■ **EXERCISE GOAL**:
All of the data should be reproduced word for word, though its pictures must be omitted.

■ **THE DATA**:

# # # # #

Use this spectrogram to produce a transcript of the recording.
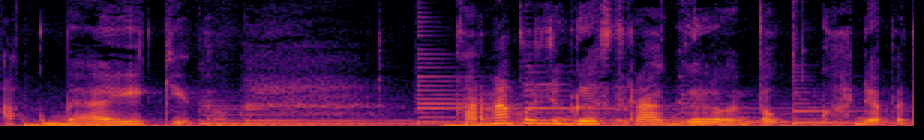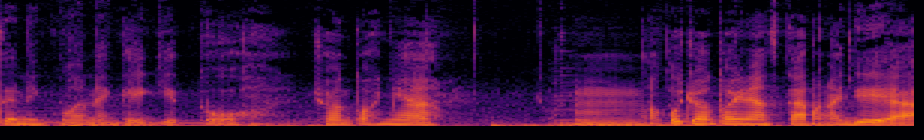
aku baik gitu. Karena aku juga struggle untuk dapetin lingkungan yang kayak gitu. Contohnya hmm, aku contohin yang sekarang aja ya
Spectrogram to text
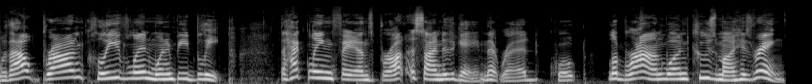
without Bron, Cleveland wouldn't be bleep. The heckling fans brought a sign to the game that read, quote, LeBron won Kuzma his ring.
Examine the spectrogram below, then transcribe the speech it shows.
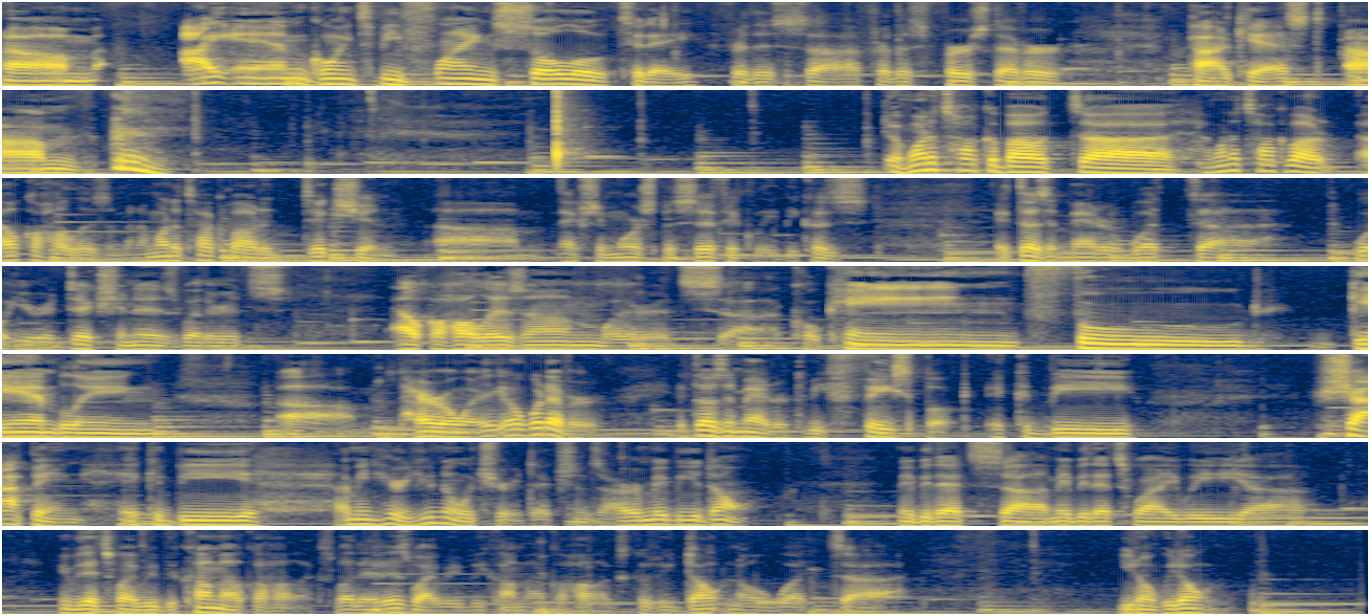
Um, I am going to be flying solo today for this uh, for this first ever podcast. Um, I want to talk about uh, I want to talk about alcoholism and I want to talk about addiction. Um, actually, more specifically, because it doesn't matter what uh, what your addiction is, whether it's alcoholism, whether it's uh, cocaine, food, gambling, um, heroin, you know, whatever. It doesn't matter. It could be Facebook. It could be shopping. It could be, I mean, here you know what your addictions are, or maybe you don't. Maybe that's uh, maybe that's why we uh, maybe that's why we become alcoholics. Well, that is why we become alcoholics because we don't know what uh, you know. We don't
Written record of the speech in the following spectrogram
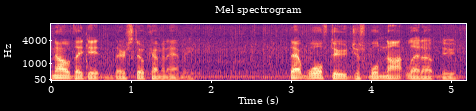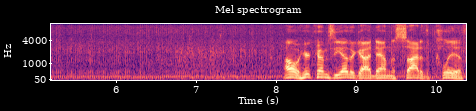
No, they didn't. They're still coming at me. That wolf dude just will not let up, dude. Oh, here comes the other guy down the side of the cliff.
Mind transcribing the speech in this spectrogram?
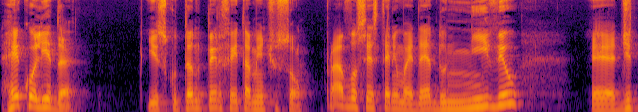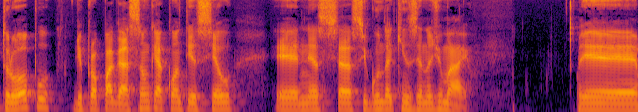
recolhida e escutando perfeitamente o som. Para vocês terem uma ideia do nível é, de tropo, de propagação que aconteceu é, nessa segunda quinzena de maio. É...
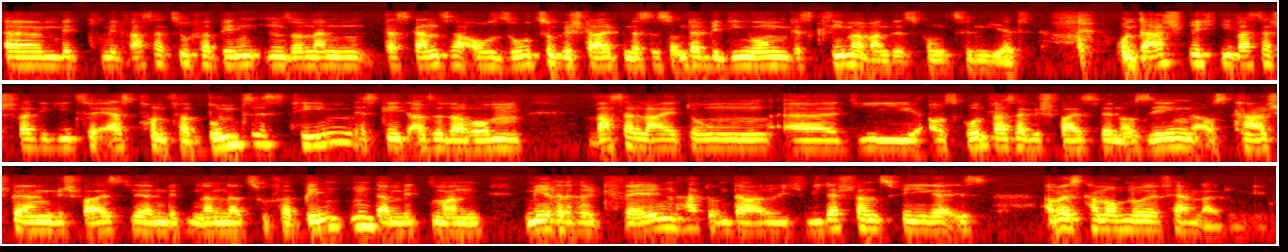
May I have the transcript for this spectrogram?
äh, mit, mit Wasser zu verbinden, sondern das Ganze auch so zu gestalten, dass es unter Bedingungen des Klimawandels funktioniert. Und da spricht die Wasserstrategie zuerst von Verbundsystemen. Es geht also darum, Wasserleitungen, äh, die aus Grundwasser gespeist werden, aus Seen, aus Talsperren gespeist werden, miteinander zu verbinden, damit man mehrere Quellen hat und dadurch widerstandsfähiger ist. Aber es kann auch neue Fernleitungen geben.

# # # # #

■ **SOLUTION TO THE PROBLEM**:
Use this spectrogram to produce a transcript of the recording.
aku baik gitu. Karena aku juga struggle untuk dapetin lingkungan yang kayak gitu. Contohnya hmm, aku contohin yang sekarang aja ya
Spectrogram to text
without Bron, Cleveland wouldn't be bleep. The heckling fans brought a sign to the game that read, quote, LeBron won Kuzma his ring.
Examine the spectrogram below, then transcribe the speech it shows.
Um, I am going to be flying solo today for this uh, for this first ever podcast. Um, I want to talk about uh, I want to talk about alcoholism and I want to talk about addiction. Um, actually, more specifically, because it doesn't matter what uh, what your addiction is, whether it's alcoholism, whether it's uh, cocaine, food, gambling, um, heroin, you know, whatever. It doesn't matter. It could be Facebook. It could be shopping. It could be, I mean, here you know what your addictions are, or maybe you don't. Maybe that's uh, maybe that's why we uh, maybe that's why we become alcoholics. Well, that is why we become alcoholics because we don't know what uh, you know. We don't
Written record of the speech in the following spectrogram
No, they didn't. They're still coming at me. That wolf dude just will not let up, dude. Oh, here comes the other guy down the side of the cliff.
Mind transcribing the speech in this spectrogram?
recolhida e escutando perfeitamente o som. Para vocês terem uma ideia do nível é, de tropo, de propagação que aconteceu é, nessa segunda quinzena de maio. É...
May I have the transcript for this spectrogram?
äh, mit, mit Wasser zu verbinden, sondern das Ganze auch so zu gestalten, dass es unter Bedingungen des Klimawandels funktioniert. Und da spricht die Wasserstrategie zuerst von Verbundsystemen. Es geht also darum, Wasserleitungen, äh, die aus Grundwasser gespeist werden, aus Seen, aus Talsperren gespeist werden, miteinander zu verbinden, damit man mehrere Quellen hat und dadurch widerstandsfähiger ist. Aber es kann auch neue Fernleitungen geben.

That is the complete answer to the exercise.